A new study suggests that even if your brain develops a disease like Alzheimer’s, you may not necessarily register its most devastating effects — depending on your personality.
Other studies have linked personality traits with memory performance. This study is a step beyond, examining people and their cognitive abilities and their personalities in life and then looking at their brains in autopsy.
Lead study author, Eileen Graham of Northwestern University Feinberg School of Medicine, says they found some people with cognitive resilience. They functioned well in life, but autopsy showed a diseased brain.
They found some with the opposite: people who functioned poorly in life but whose autopsy showed very little neuro-degeneration.
The difference is in personality traits.
“The way we live our lives, the way we approach our life, is likely contributing to how well our brains age. So, stay hopeful,” Graham says.
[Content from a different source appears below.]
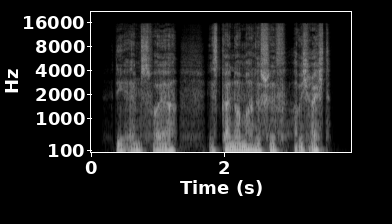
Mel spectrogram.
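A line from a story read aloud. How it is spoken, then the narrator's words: Exhausted whisper. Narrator (German): Erschöpft … flüsterte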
Positive traits are self-discipline and organization. Not-so-positive traits: worry and moodiness.